The animals are transported over long distances en route to the Netherlands, Spain and Italy, where they often arrive in a poor state.
Once in control posts, the unweaned calves, newly-separated from their mothers, are desperate to suckle on plastic milk teats. But farm workers face intense pressure to hurry the process due to the huge volumes of animals arriving and leaving each day. This creates a recipe for cruelty, says Lesley Moffat, the director of Eyes on Animals.
“Unfortunately, this sort of mistreatment is really common,” she told the Guardian. “The calves are treated very roughly at livestock markets because they’re so wobbly on their feet and don’t understand what’s wanted of them. It takes time to get them from A to B and allow them to drink and often the workers end up being forceful and impatient. Many calves are dragged around because they can’t stand up and walk properly.”
The animals are often still in shock after spending more than 48 hours in transit in severely cramped conditions on juddering trucks, with changing temperatures and limited access to food and water.
The EU’s Treaty of Lisbon recognises animals as sentient beings, capable of feeling pain, and a regulation was passed in 2005 protecting animal welfare during transport.
However, the legislation has been dogged by non-compliance and, earlier this year, MEPs called for more unannounced checks, tougher penalties and a minimising of transport times.
Moffat said: “To put a final end to this vicious circle of the dairy industry producing so many calves that they do not want, we have to re-think the whole dairy industry. Either we stop consuming dairy, or the dairy industry incorporates the production of calf meat on the dairy farm by keeping all calves in the herd, with their mothers, and raising them together.”
Around 1.5 billion animals are transported across the EU each year. An individual calf may be born in Ireland, fattened in the Netherlands, slaughtered in Spain and sold in Germany, with substantial knock-on effects for greenhouse gas emissions.
Article extracted from The Guardian, view the original here.
Waynetta enjoying the sun today The post Waynetta Enjoying the Sun Today appeared first on The Wilden Marsh Blog.
Som afveksling til det virkelighedsfjerne (sådan da) arbejde med at skrive på romanen “Den sidste humanist”, trækker jeg i kedeldragten, går over hønsetunnellen, gennem fårenes indhegning og ind i kreaturernes. Med to spande og en greb. Også et godt greb om den, for til de to kviers tilbagevendende undring er der ingen æbler eller andet […]
Proud, relaxed and independent attitude seen in the northern Wales..
by Kaitie Fraser (via msn.com)
As the sun comes up on farmers across Essex County, Ont., it’s not their livestock or crops they check first thing in the morning — it’s the markets.
The tough talk between Canada and the U.S. around NAFTA negotiations is having real-life consequences for those working in the industry every day.

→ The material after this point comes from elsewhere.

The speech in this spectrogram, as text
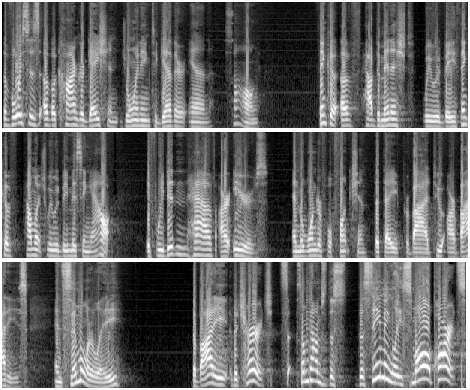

“You’re at everybody else’s whim and whatever they want,” said Henry Denotter, a grain and oilseed farmer in Kingsville, Ont.
Denotter’s farm covers nearly 610 hectares, where he grows everything from soybeans and corn to wheat and rye. But each morning, he looks to the U.S. to see what kind of profits he can expect.
“We can’t set the prices, we’re looking at Chicago everyday to see how grain is doing. And somebody starts a rumour — whether it’s [U.S. President] Donald Trump or China and the market goes down 30 cents, 10 cents, even a penny makes a difference in our end profits.”
Those profits are what keeps Denotter’s equipment running and business afloat, he said, as he has to make payments on machinery just like anyone would on a home or car.
As a grain farmer, Denotter said he is selling on a global stage, not part of Canada’s supply management system of quotas, which control how much its dairy, poultry and egg farmers are allowed to produce.
Read the full article from CBC News here.